Suspending vehicle import as a measure to address drying foreign currency reserve and macro-economic imbalance

Declining foreign reserves, increasing public debts and inflation, widening trade deficit and current account deficit are the result of macro-economic imbalance in the country. According to the local economists and analysts, prioritizing the country’s macro-economic stability is an urgent call.
The recent data with the central bank of Bhutan showed that the foreign currency reserve dwindled down to USD 850 M from USD 1.46 billion (B) in April 2021. The reserve amount is expected to last for about 14 if the country’s economy doesn’t pick up.

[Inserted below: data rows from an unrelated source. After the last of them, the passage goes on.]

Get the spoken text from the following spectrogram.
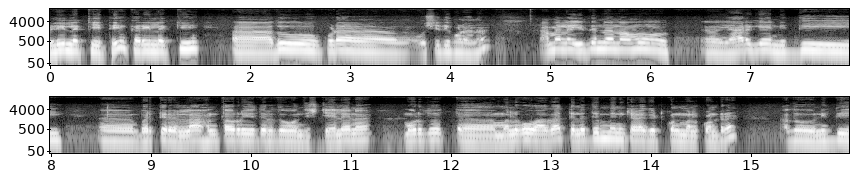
ಬಿಳಿ ಲಕ್ಕಿ ಐತಿ. ಕರಿ ಲಕ್ಕಿ ಅದು ಕೂಡ ಔಷಧಿ ಗುಣನ. ಆಮೇಲೆ ಇದನ್ನು ನಾವು ಯಾರಿಗೆ ನಿದ್ದೆ ಬರ್ತಿರಲ್ಲ, ಅಂಥವ್ರು ಇದ್ರದ್ದು ಒಂದಿಷ್ಟು ಎಲೆನ ಮುರಿದು ಮಲಗುವಾಗ ತಲೆದಿಂಬಿನ ಕೆಳಗೆ ಇಟ್ಕೊಂಡು ಮಲ್ಕೊಂಡ್ರೆ ಅದು ನಿದ್ದೆ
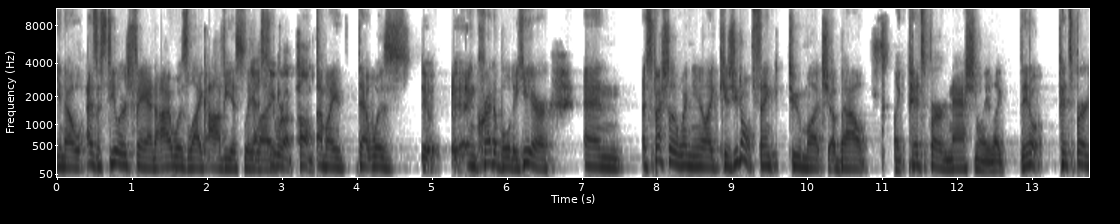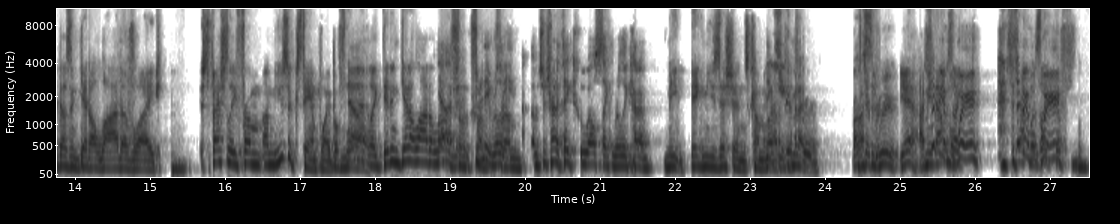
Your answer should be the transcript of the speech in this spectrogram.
you know, as a Steelers fan, I was like, obviously, Yes, like, you were pumped. I'm like, that was incredible to hear. And especially when you're like, cause you don't think too much about like Pittsburgh nationally. Like they don't, Pittsburgh doesn't get a lot of like, especially from a music standpoint. Before No. that, like they didn't get a lot of Yeah, love I mean, from, from, they really, from I'm just trying to think who else like really kind of big musicians coming out of Pittsburgh. rusted. Rusted Root. Yeah. I mean, that was like, that was like the,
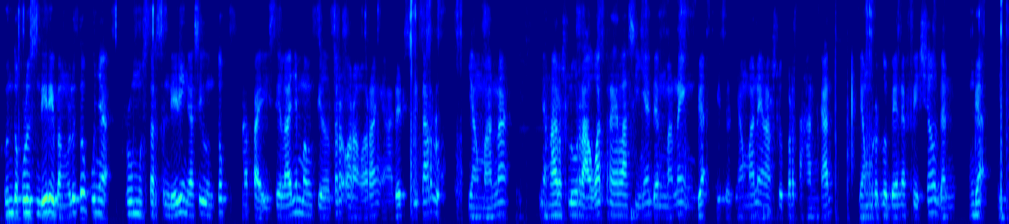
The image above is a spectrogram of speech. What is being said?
Untuk lu sendiri bang, lu tuh punya rumus tersendiri nggak sih untuk apa istilahnya memfilter orang-orang yang ada di sekitar lu, yang mana yang harus lu rawat relasinya dan mana yang enggak gitu, yang mana yang harus lu pertahankan, yang menurut lu beneficial dan enggak gitu.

Thus, the Ministry of Finance (MoH) released a notification on August 18, 2022: ‘Moratorium on the import of vehicles’. The moratorium on vehicle import was released in order to uphold the constitutional provision of the country in accordance with Article 14, section 7 of the Constitution of the Kingdom of Bhutan.
The moratorium is implemented to ensure adequate foreign currency reserves for maintaining macroeconomic stability.
Bhutan imported over 8,600 vehicles last year. In the last six months 3700 vehicles were imported including two wheelers and heavy machineries.
Bhutan Trade Statistics showed that Bhutan imported vehicles worth 1.15B in March this year compared to Nu 1.13 B worth vehicles in March last year.
RSTA registered almost 122,000 vehicles as of MAY 2022 of which more than a half of the total vehicles are plying in Thimphu.
 And about 169,509 driving license holders as of May 31, 2022.
The constitution states that “a minimum foreign currency reserve that is adequate to meet the cost of not less than a year’s essential import must be maintained”
The notification stated that the moratorium notice on vehicle import is released ‘most importantly to address the macroeconomic imbalances that the entire world is going through as an initiative towards protecting our foreign currency reserve.”
 The import of vehicles subjected with the conditions will be suspended with immediate effect that is August 19, until further notice.
However, the notification also clarified that the government will still allow the import of utility vehicles, heavy earth moving machines and agriculture machinery.
“However, the government will allow importing utility vehicles costing less than Nu 1.5 Million (M) equivalent to USD 20,000, whichever is less.”
The government also stated that the vehicles for the use and promotion of tourism shall be exempted from this moratorium. The terms and conditions, types and number of vehicles to avail the exemption from this moratorium shall be submitted to the Tourism Council of Bhutan
According to the notification, ‘Taxis, both fossil and electric which are due for replacement shall be exempted from this moratorium.’
The moratorium shall be reviewed and amended whenever necessary in six months depending on the foreign currency reserve position.
“In this national endeavor, the Government calls upon every individual to collectively support the measures to strengthen our economy,” stated the Finance ministry’s notification
Vehicle bookings received after August 18 are not permitted.
Bhutan relies heavily on imports and its biggest trade partner being India, Indian currency is equally importable although it is not a convertible currency. As the Prime Minister during the parliamentary session claimed that the government might restrict the import of non-essential items as the country’s economy worsened.
Prime minister also mentioned that Bhutan spends about 10B on fuel import alone which makes one-fifth of Bhutan’s total import. With the increasing number of vehicles, the import bill on fuel naturally increases.
The prime minister also mentioned that the government sold off convertible currency to buy Indian Rupee to keep the economy afloat.
Global economy recession as a result of macro- economic imbalances contributed by sustained form of inflation due to rising price and food and energy. Similarly, Bhutan is also experiencing macroeconomic imbalances according to the finance minister.
Every country, be it developed, developing, emerging economy or under developed economy is facing a current account deficit.
Every individual should watch out what they consume when the country experiences macroeconomic imbalance. “Rationalizing imports at this point of time is everyone’s responsibility,” said the Finance minister.
Finance minister also stated that there are certain essential items the country cannot impose. “But we need to be watchful of luxury items and non-essential imports,”
Government and the stakeholders are also looking for strategies to make the country’s economy resilient and replenish the convertible currency reserve, not just to protect it from further drying up.
“The moment when you have an upward trend in terms of vehicle import, we also see the upward trend in fuel import, which is considered an essential commodity to keep the economy running,” said the Finance minister in an earlier interview.
Also, the value of the import in the first half of the year has exceeded the total imports in 2021 due to normalization of covid-19 protocols
The Ministry of Finance(MoF) in consultation with the expert teams from the Royal Monetary Authority (RMA), Ministry of Economic Affairs (MoEA), Druk Holding and Investments (DHI) are working on economic phase-wise contingency plan to address the macro-economy disruption.